|Jun 25, 1982||AS||Assignment|
Owner name: WARNER-LAMBERT COMPANY; TABOR RD. MORRIS PLAINS, N
Free format text: ASSIGNMENT OF ASSIGNORS INTEREST.;ASSIGNOR:BONNEY, WARREN J.;REEL/FRAME:004017/0137
Effective date: 19820617
|Apr 15, 1988||FPAY||Fee payment|
Year of fee payment: 4
|Apr 15, 1992||FPAY||Fee payment|
Year of fee payment: 8
|May 21, 1996||REMI||Maintenance fee reminder mailed|
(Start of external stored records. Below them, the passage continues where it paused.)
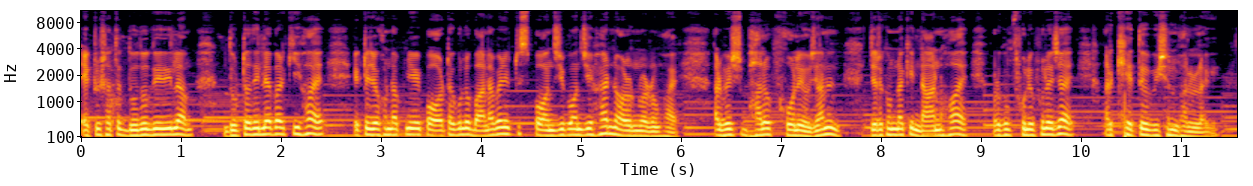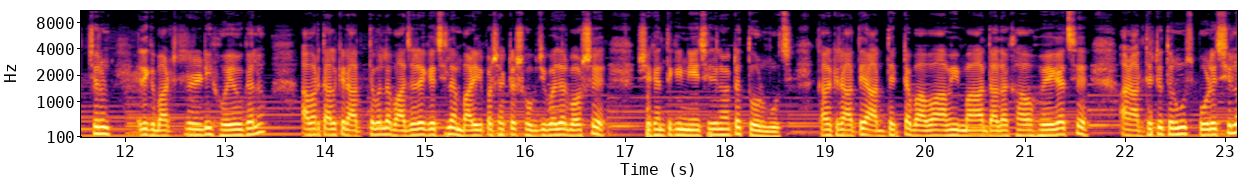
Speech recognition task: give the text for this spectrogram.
একটু সাথে দুধও দিয়ে দিলাম, দুধটা দিলে আবার কী হয়, একটু যখন আপনি ওই পরোটাগুলো বানাবেন একটু স্পঞ্জি পঞ্জি হয়, নরম নরম হয়। আর বেশ ভালো ফোলেও, জানেন? যেরকম নাকি নান হয়, ওরকম ফুলে ফুলে যায়, আর খেতেও ভীষণ ভালো লাগে। চলুন, এদিকে বাটারটা রেডি হয়েও গেল। আবার কালকে রাত্রেবেলা বাজারে গেছিলাম, বাড়ির পাশে একটা সবজি বাজার বসে, সেখান থেকে নিয়েছিলাম একটা তরমুজ। কালকে রাতে অর্ধেকটা বাবা, আমি, মা, দাদা খাওয়া হয়ে গেছে, আর অর্ধেকটা তরমুজ পড়েছিল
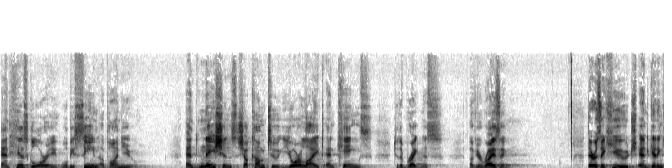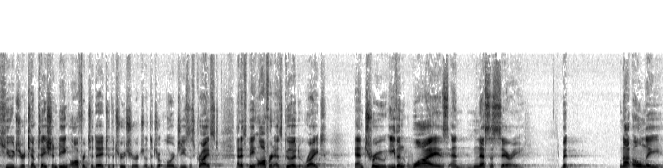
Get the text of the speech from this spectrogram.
and his glory will be seen upon you. And nations shall come to your light, and kings to the brightness of your rising. There is a huge and getting huger temptation being offered today to the true church of the Lord Jesus Christ, and it's being offered as good, right, and true, even wise and necessary. But not only,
|Oct 13, 1996||LAPS||Lapse for failure to pay maintenance fees|
|Dec 24, 1996||FP||Expired due to failure to pay maintenance fee|
Effective date: 19961016